Japan’s economy is contracting, but at a slower pace than expected

TOKYO — Japan’s economy contracted in the first quarter, but at a slower pace than expected, the government said Wednesday.

The world’s third-largest economy contracted at an annual rate of 0.5%, according to Cabinet Office data. That was less than the 1.0% contraction in the preliminary estimate of Japan’s real gross domestic product, or GDP, released in May.

The annual rate shows how the economy would have grown if the quarterly rate were to hold for a year. Japan’s economy contracted 0.1% in January-March from the previous quarter, better than the 0.2% quarter-on-quarter contraction in preliminary data.

Consumer spending and other private demands have been stronger than previously thought.

The upward revision was a pleasant surprise for analysts.
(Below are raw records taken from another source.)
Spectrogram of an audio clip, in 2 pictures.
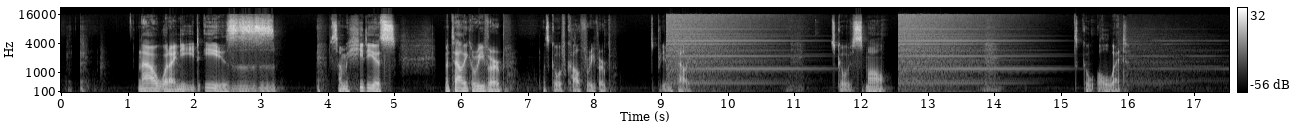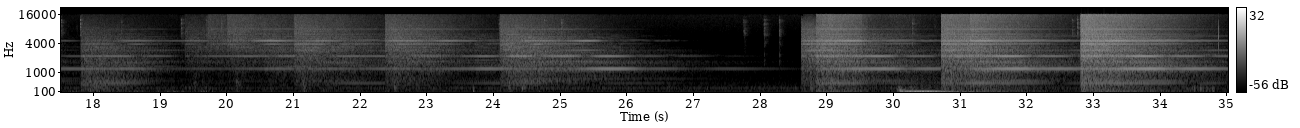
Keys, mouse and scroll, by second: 7.8 click, 10.9-12.1 drag, 12.6 click, 15.1 click, 17.2 click, 18.0 click, 19.3 click, 20.2 click, 21.3 click, 22.9 click, 24.4 click, 27.4-27.9 drag, 27.9-30.3 drag, 30.9 click, 31.4 click, 32.5 click, 33.4 right click.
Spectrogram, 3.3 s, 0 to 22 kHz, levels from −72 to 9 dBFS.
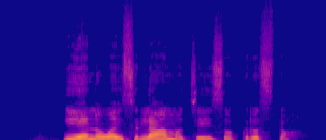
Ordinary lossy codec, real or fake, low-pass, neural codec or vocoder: none; fake; none; codec, 44.1 kHz, 1.7 kbps, Pupu-Codec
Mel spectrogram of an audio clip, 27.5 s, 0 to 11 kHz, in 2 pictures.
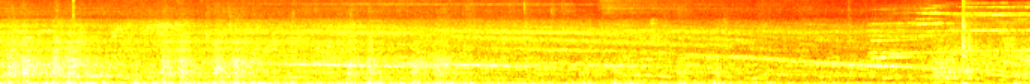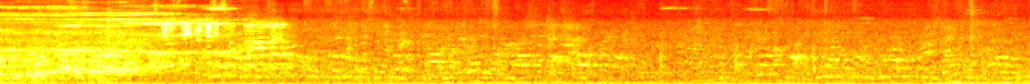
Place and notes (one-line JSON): {"title": "tokyo, akihabara station", "date": "2010-07-27 14:48:00", "description": "at akihabara station, general atmosphere, anouncemts and a train driving in\ninternational city scapes - social ambiences and topographic field recordings", "latitude": "35.70", "longitude": "139.77", "altitude": "13", "timezone": "Asia/Tokyo"}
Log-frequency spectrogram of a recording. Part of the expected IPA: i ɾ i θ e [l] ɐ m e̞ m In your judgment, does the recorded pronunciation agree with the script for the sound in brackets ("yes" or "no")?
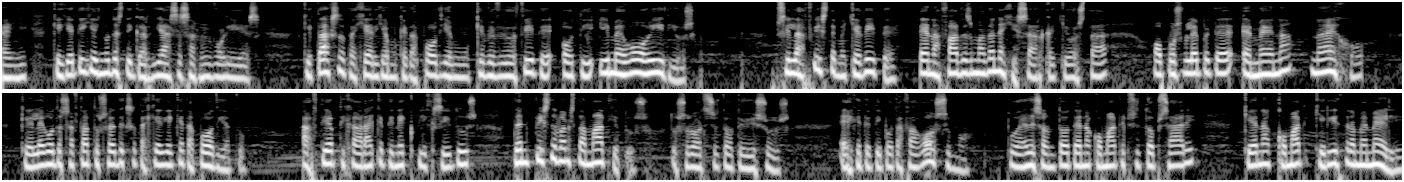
no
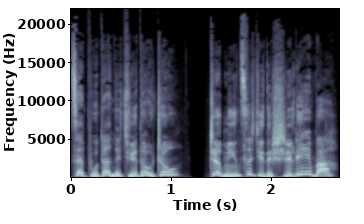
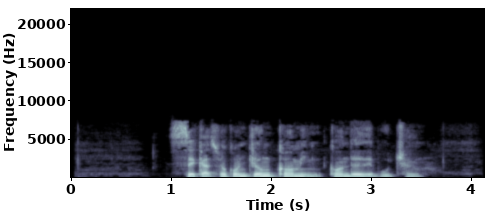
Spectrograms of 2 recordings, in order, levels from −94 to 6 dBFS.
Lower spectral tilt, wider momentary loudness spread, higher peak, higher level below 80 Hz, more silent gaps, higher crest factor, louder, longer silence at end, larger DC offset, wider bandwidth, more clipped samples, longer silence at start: second, -2.5 dB/octave vs -5.5 dB/octave; second, 3 LU vs 14 LU; about the same, -2 dBFS vs 0 dBFS; first, -44 dBFS vs -54 dBFS; first, 1.22-1.32 s vs none; about the same, 14 dB vs 18 dB; about the same, -16 LUFS vs -17 LUFS; second, 0.05 s vs 0.65 s; neither; first, over 20 kHz vs 7.6 kHz; neither; second, 0 s vs 1 s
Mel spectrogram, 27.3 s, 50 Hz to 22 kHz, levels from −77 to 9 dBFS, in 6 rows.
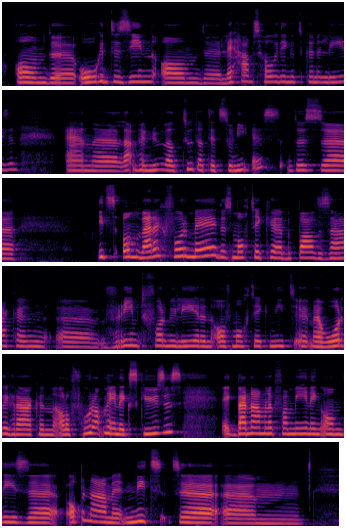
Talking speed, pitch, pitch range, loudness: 135 wpm, 240 Hz, 225-265 Hz, -26 LUFS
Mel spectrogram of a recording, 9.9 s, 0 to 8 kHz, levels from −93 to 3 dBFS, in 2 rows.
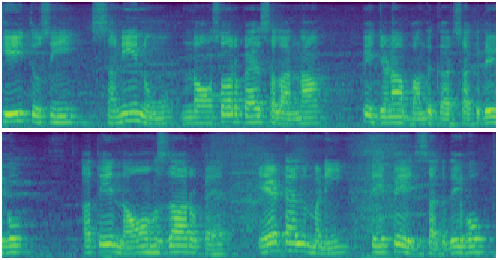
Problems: constant background noise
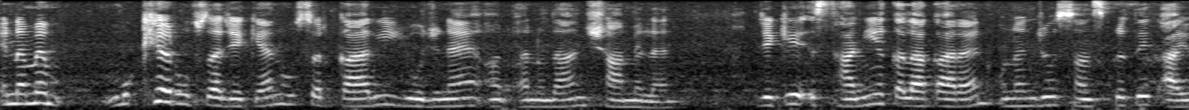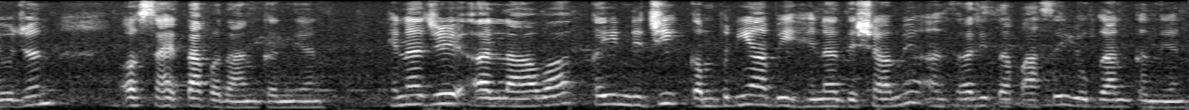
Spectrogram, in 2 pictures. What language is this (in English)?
Sindhi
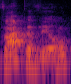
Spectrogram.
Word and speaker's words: Vacaville: I live in Vacaville, that's how you pronounce it, California, Northern California.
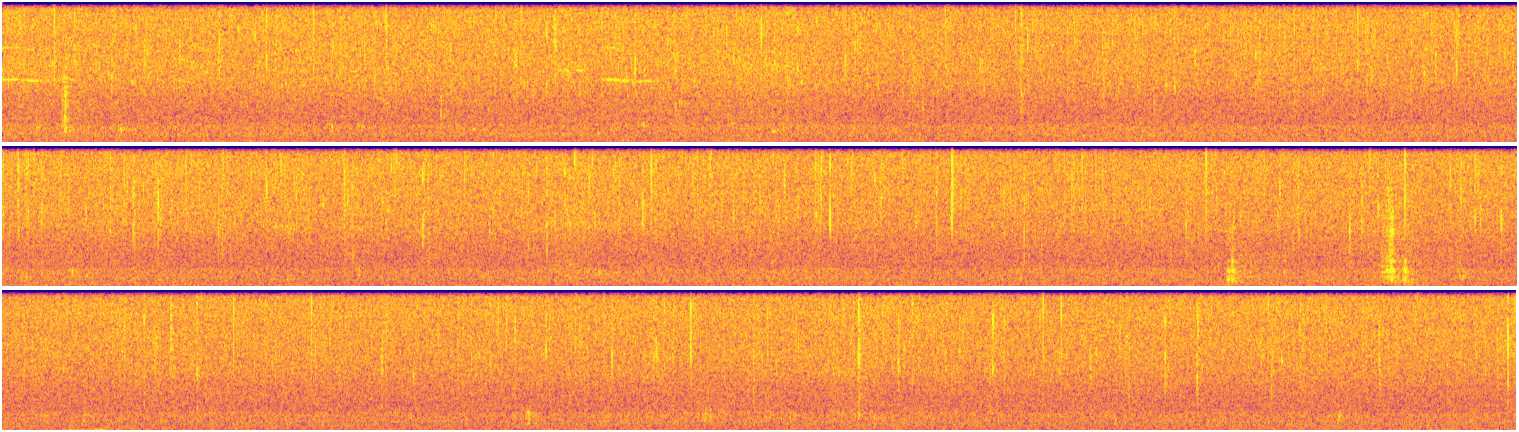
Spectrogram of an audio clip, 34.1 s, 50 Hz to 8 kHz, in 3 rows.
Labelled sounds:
0.0	0.3	Pacific white-sided dolphin, 3.4 to 3.7 kHz
4.5	4.9	Pacific white-sided dolphin, 3.4 to 3.7 kHz

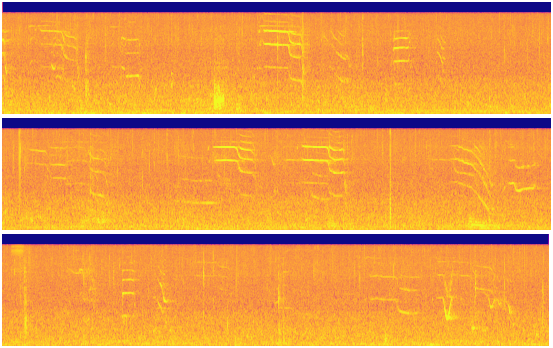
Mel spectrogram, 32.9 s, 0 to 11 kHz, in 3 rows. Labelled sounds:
1.2	1.6	killer whale, northern resident, G clan, 1.8 to 3.0 kHz
2.4	2.8	killer whale, northern resident, G clan, 1.0 to 3.8 kHz
5.1	6.0	killer whale, northern resident, G clan, 0.88 to 7.7 kHz
6.7	7.0	killer whale, northern resident, G clan, 0.94 to 2.5 kHz
7.8	8.2	killer whale, northern resident, G clan, 1.7 to 3.8 kHz
11.5	13.1	killer whale, northern resident, G clan, 0.97 to 4.5 kHz
14.8	16.1	killer whale, northern resident, G clan, 0.78 to 6.7 kHz
16.9	17.9	killer whale, northern resident, G clan, 0.97 to 7.6 kHz
19.6	20.8	killer whale, northern resident, G clan, 0.78 to 4.8 kHz
21.1	21.7	killer whale, northern resident, G clan, 1.1 to 2.6 kHz
23.3	23.6	killer whale, northern resident, G clan, 3.2 to 3.8 kHz
24.4	25.4	killer whale, northern resident, G clan, 1.3 to 7.6 kHz
25.9	26.5	killer whale, northern resident, G clan, 3.7 to 4.7 kHz
29.3	30.3	killer whale, northern resident, G clan, 0.94 to 3.2 kHz
30.7	32.0	killer whale, northern resident, G clan, 0.78 to 4.8 kHz

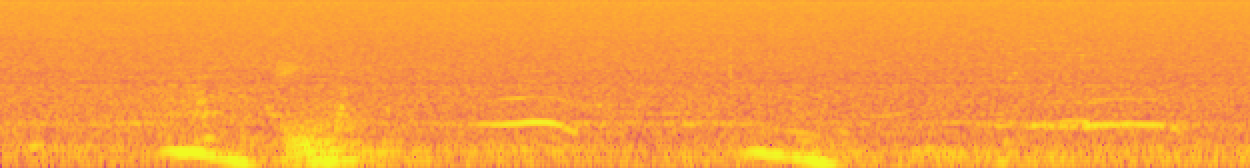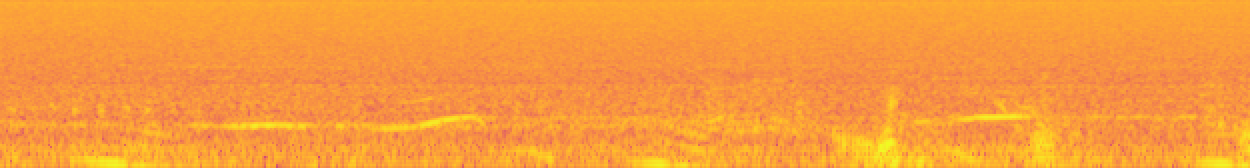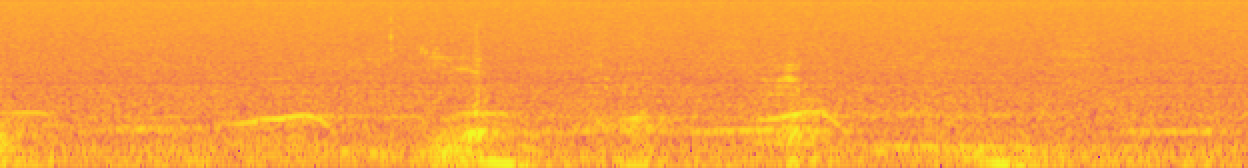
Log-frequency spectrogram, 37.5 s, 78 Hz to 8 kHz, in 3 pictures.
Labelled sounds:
2.7	3.0	humpback whale, 0.99 to 1.5 kHz
29.5	29.8	humpback whale, 1.0 to 1.3 kHz

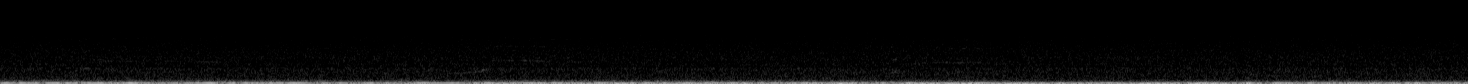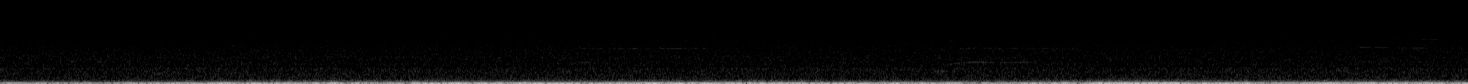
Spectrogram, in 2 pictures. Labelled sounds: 24.3	24.6	humpback whale, 0.99 to 1.1 kHz
28.8	29.1	humpback whale, 3.0 to 3.2 kHz

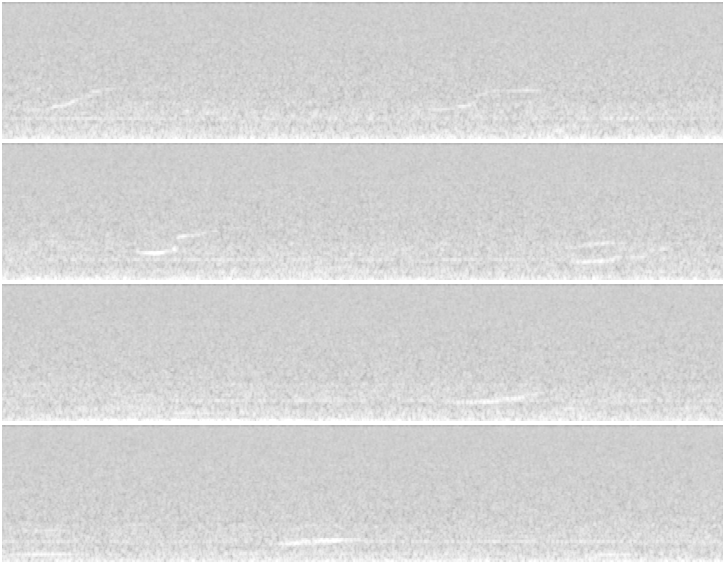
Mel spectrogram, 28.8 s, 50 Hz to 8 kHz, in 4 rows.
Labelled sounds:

“Looking forward, we expect GDP to rebound in 2Q mainly due to better private consumption, but higher commodity inflation will likely limit gains in real terms,” said Robert Carnell, regional head of Asia-Pacific research at ING, in a report. .

The expected reopening of the country to tourists with the lifting of limits imposed to curb COVID-19 infections is also expected to boost growth.

On the negative side, Japan, which imports almost all of its oil, much of its food and miscellaneous products, has been hit by rising prices for energy and other commodities, in part due of the war in Ukraine.

Japan has been struggling for years against deflation or the vertiginous fall in prices. Weak wage growth and an aging and shrinking population have slowed economic activity and discouraged business investment.

Bank of Japan Governor Haruhiko Kuroda apologized on Tuesday for recently referring to a “tolerance for higher prices” among Japanese people, a comment interpreted as welcoming higher prices. Kuroda was grilled in parliament, where he told lawmakers his comment was inappropriate.

Kuroda has championed a policy of pushing near-zero inflation to around 2%, but progress has been slow until world prices for oil and other commodities have risen in recent months.

Some analysts say Japan has been steadily losing its competitive edge because it hasn’t done enough to foster innovation and unleash new sources of growth harnessed by the bureaucracies of yesteryear.

One source of concern is the plunging value of the yen, which is currently trading at a 20-year low of around 133 yen per US dollar.

Although a weak currency is a boon for Japanese exporters, increasing the value of overseas earnings, analysts say the weak yen also reflects a weak economy. Rising interest rates in the US and other countries relative to Japan, where interest rates are close to zero, will likely keep the yen weak for some time.

Prime Minister Fumio Kishida is pushing what he calls “new capitalism”. It announced the broad outlines of its strategy this week, aimed at reigniting growth by pushing digitalization, defense spending, start-ups and sustainable energy. He also invited investments, declaring in English, “Invest in Kishida”.

Former Prime Minister Shinzo Abe, Japan’s longest-serving leader, has pushed “Abenomics,” which focuses on super-easy loans meant to trigger inflation and thus promote growth. Some critics say that Abenomics has failed to build a strong economy and that its pitfalls are part of the reason behind the weak yen.


Yuri Kageyama is on Twitter https://twitter.com/yurikageyama